InfoWorld and the Future of the 'Magazine Piece'

Share it on Twitter  
Share it on Facebook  
Share it on Linked in  

When I first read the news that InfoWorld has announced it's closing down its print magazine publication, I can't say that I was surprised. Like everyone in this business, I know that most business tech advertisers want to get their message across online, and most people who do tech for a living prefer to get their information via a Web browser. So, there you have it.


I did, however, want to ask the opinion of someone with a far more personal point of view on InfoWorld's decision to kill its print magazine, so I called up Phil Branon, our president here at IT Business Edge, who was an exec and eventually publisher of InfoWorld during its transition from a print magazine to a Web site.


Phil, who was with InfoWorld from 1994 to '99 and was publisher the last year of his stint there, expressed the nostalgia you'd expect from someone who once worked on a prestigious operation that is now shutting down.


By "nostalgia," I don't mean to say sadness -- more like a simple recognition that what everybody saw coming has happened. Phil, whom I like to refer to as an "ad guy," echoed the sentiments voiced by InfoWorld Editor in Chief Steve Fox in his well-turned letter to readers: Planning for this transition was a long time coming.


Phil told me: "The real point of maintaining it (the print magazine) was to maintain a multi-faceted publishing business for as long as the print business could remain profitable, or most likely, as many of the print editions have found, not lose too much money."


(At this point, it seems appropriate to say that obviously InfoWorld isn't going away as a trusted publishing brand -- click here for a humble comparison that illustrates its presence in our market.)


Phil went on to say that he "applauds" InfoWorld for being the first of the "gang of four" big-name tech magazines -- the others being ComputerWorld, InformationWeek, and PCWeek/eWeek -- to make the inevitable decision to close down their print businesses.


While advertising trends affected the media, InfoWorld's Fox assures readers that they won't affect the message. He writes that the same principles of advertisers not influencing editorial decisions (we editors like to call it "church-and-state") are as much in force on the Web today as they were when InfoWorld was building its print circulation.


While I had him on the phone, I wanted to chat with Phil -- an "ad guy," remember -- about his own impressions of how pressure from advertisers manifests itself in an industry where they know immediately how many views an ad had, how many readers were interested enough to click on that ad and, in many cases, quite a bit of demographic data about those readers.


Phil and I agreed that advertisers have always been "pushy" -- I probably planted that word in the conversation, but he said it, I swear -- in their desire to influence editorial content. It's just human nature.


However, it's also true that in the era of performance-based advertising, most vendors have learned that their marketing dollars are best spent on sites where readers are engaged and finding real value in the content. Phil calls it "live edit" -- I, of course, just call it "edit." Advertorial microsites, with tons of copy provided by the sponsor, have basically gone the way of the dodo.

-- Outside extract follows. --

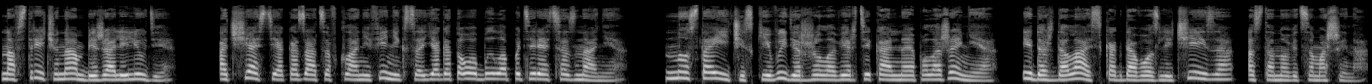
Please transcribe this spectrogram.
Навстречу нам бежали люди. От счастья оказаться в клане Феникса я готова была потерять сознание, но стоически выдержала вертикальное положение и дождалась, когда возле Чейза остановится машина.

The pressure now comes in the area of what you write about, more so than what you actually write. Vendors want their ads placed in a narrow context with information about the products or services they are selling, and we at IT Business Edge have, in fact, developed products and site hubs to meet that demand. It's a balancing act, candidly, with more gray area than simply refusing to run a favorable review for payola, which honestly no good-sized publisher would do. We select topics for our own Special Report series, at least in part, based on what we think might be appealing to sponsors.

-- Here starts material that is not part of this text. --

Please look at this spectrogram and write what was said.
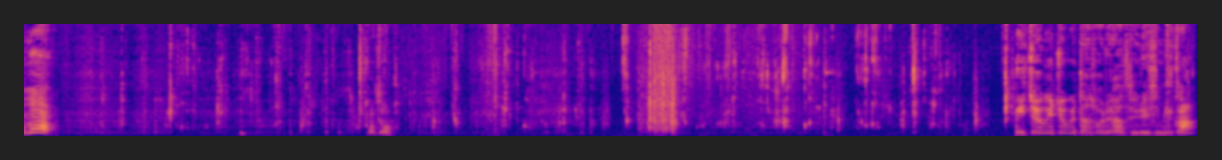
어머! 어쩌 이 쫄깃쫄깃한 소리가 들리십니까?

Other publishers do the same thing. But by and large, we all take extreme care to make sure the editors actually creating the content are unaffected -- in most cases, totally oblivious -- to who may or may not be the advertiser on a bit of edit. Like everybody else, we reported last year that Windows Vista adoption was shaping up to be kinda slow for business, although I'd imagine our sponsor on that special report wasn't happy about the news. I say imagine, because I certainly didn't ask them, since we in editorial have nothing to do with ad sales.


So, I agree with Phil and InfoWorld's Fox that most readers won't see much difference in the content they get online as the old-line print magazines begin to fold. Same ethics, same pressures, and most readers are online already.


The one possible exception I do tend to wonder about is how many lengthy, truly in-depth articles -- we call them "magazine pieces," not coincidentally -- sites will continue to publish when they no longer have a print revenue line to help offset the cost of making this truly expensive content. Most CIOs would scratch their heads over the way publishing networks recognize the expense of content that appears in more than one place -- chargeback, indeed.


Click-through rates on multi-page articles are surprisingly low, and blogs, opinion and short content have become the high-traffic Web delivery model. Obviously, we don't create a lot of "magazine" pieces ourselves at IT Business Edge. Instead, we compare and filter all sorts of content, including "magazine" pieces. As the magazines themselves begin to fold, I am left wondering what publications will step in to provide that authoritative tenor.